The Battle of Stamford Bridge

Illustration depicting the Battle of Stamford Bridge

King Harold II learned of the Norwegian victory at Fulford whilst he and his army were still waiting for the expected invasion of southern England by Duke William of Normandy. King Harold realised the immediate danger the Norwegian victory in the north represented. In two days King Harold assembled an army of 15,000 men, which included roughly 3,000 of his elite troops - the housecarls.

King Harold led his army, most of whom were on foot, across 185 miles in just four days. The English army marched day and night with such speed that Hardrada’s army only knew of King Harold’s location when they saw them rushing towards their camp! Only six days after the Battle of Fulford the English forces led by King Harold won an astonishing victory against the Norwegian forces of Harald Hardrada.

Statistics to show what happened during the battle of Stamford Bridge

The outcome was a decisive victory for King Harold II. The Norwegians were caught off guard and all those camped at Stamford Bridge were killed. The Norwegian reinforcements were also defeated and only a small force escaped. Both Tostig Godwinson and Harald Hardrada were killed during the battle. King Harold won a famous victory but lost a third of his forces, and only four days later led his army on another exhausting forced march to confront Duke William near the south coast of England.

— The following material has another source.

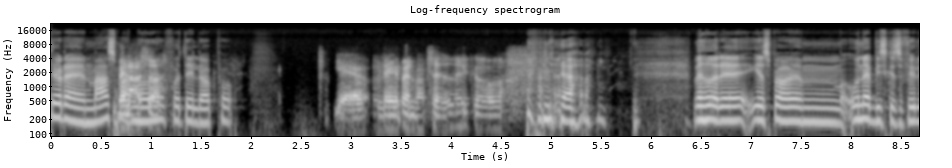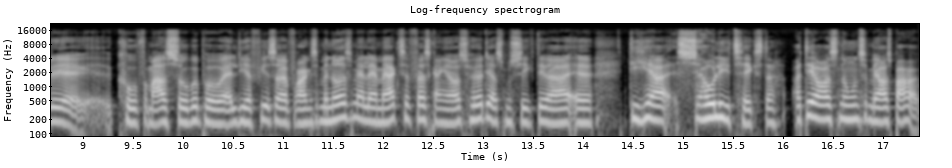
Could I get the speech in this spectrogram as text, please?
det var da en meget smart altså- måde at få delt op på. Ja, og Laban var taget, ikke? Og, ja. Hvad hedder det, Jesper? Um, uden at vi skal selvfølgelig øh, koge for meget suppe på alle de her 80'er referencer, men noget, som jeg lagde mærke til første gang, jeg også hørte jeres musik, det var uh, de her sørgelige tekster. Og det er også nogen, som jeg også bare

At any other time his victory would have been remembered as one of the greatest in English history but Harold would be judged by the outcome of the battle against Duke William three weeks later at Hastings.

The battle of Stamford Bridge